Don't stare too closely. The heat might singe your eyebrows.

The Hubs and I were pretty sure this was a fresh batch of soup, judging from the slight crunch of the vegetables and the steam rolling off of the liquid. Large chunks of vegetables and tofu were jammed into the bowl, which made this a very hearty appetizer that required more chewing than I’m used to with a soup. The broth was opaque with spices that tickled the back of my throat.

To give my mouth a chance to cool off, I ordered the bum tom nuong, vermicelli noodles with grilled shrimp and vegetables (E.3, $7.25).

E.3, an instant favorite.

This dish is unlike anything I’ve ever eaten. A handful of plump grilled shrimp sprinkled with crushed peanuts and a heap of shredded lettuce, cilantro and cucumber sit atop a knot of tender noodles. The dish is served with a small bowl of a light, sweet sauce that I pour over the whole thing. The dish is slightly chilled because of the vegetables, which made me think of it as a kind of noodle salad. The vegetables were very crisp and fresh, crunching with every bite. The shrimp were well-cooked. But it’s the sweet sauce, which I somehow manage to get all over me on every visit, that unites a bowl of assorted ingredients into one fresh and interesting dish.

I look forward to seeing more of Annie Café. I’ve been at least three times already, and have never been let down by the friendly staff or consistent meals. Maybe, just maybe, this will be the place where everybody knows my name. Or at least order.

Notes about Annie Café

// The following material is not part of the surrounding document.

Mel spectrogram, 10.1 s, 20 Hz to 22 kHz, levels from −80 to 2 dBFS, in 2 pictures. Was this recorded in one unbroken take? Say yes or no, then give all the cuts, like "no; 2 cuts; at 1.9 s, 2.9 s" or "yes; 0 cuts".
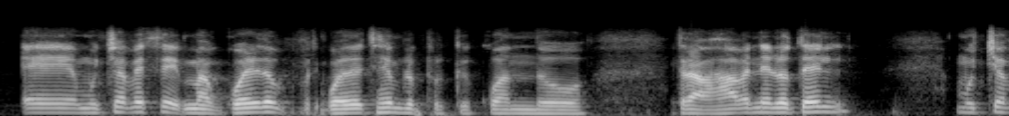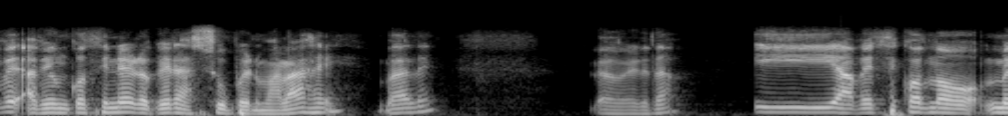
no; 3 cuts; at 1.6 s, 2.1 s, 3.4 s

  • The restaurant is closed on Monday, which is a bummer since I have a craving for it RIGHT NOW and it’s Monday.
  • The Hubs and I often make an afternoon of going to Annie Café, having coffee at Sunergos and taking a nice walk if the weather permits. The food at Annie Café is filling, yet light enough to make a short post-meal walk seem manageable.
  • It’s hard not to compare Annie Café to Vietnam Kitchen, which is arguably more popular. Both serve delicious authentic Vietnamese food at reasonable prices in the south end of Louisville. Overall, the quiet Annie Café is less expensive and not as overwhelming as Vietnam Kitchen, which can get packed even on a weekday night. But Vietnam Kitchen offers a larger menu. Basically, you’ll get a good meal at either place. It really depends on your preference.
The Stats
Annie Café, 308 W. Woodlawn Ave., Louisville, Ky.
Hot and sour soup: $2.50
Bum tom nuong (E.3): $7.25
Total (before tax and tip): $9.75
Total (with tax): $10.34
Mission: Failed (darn sales tax)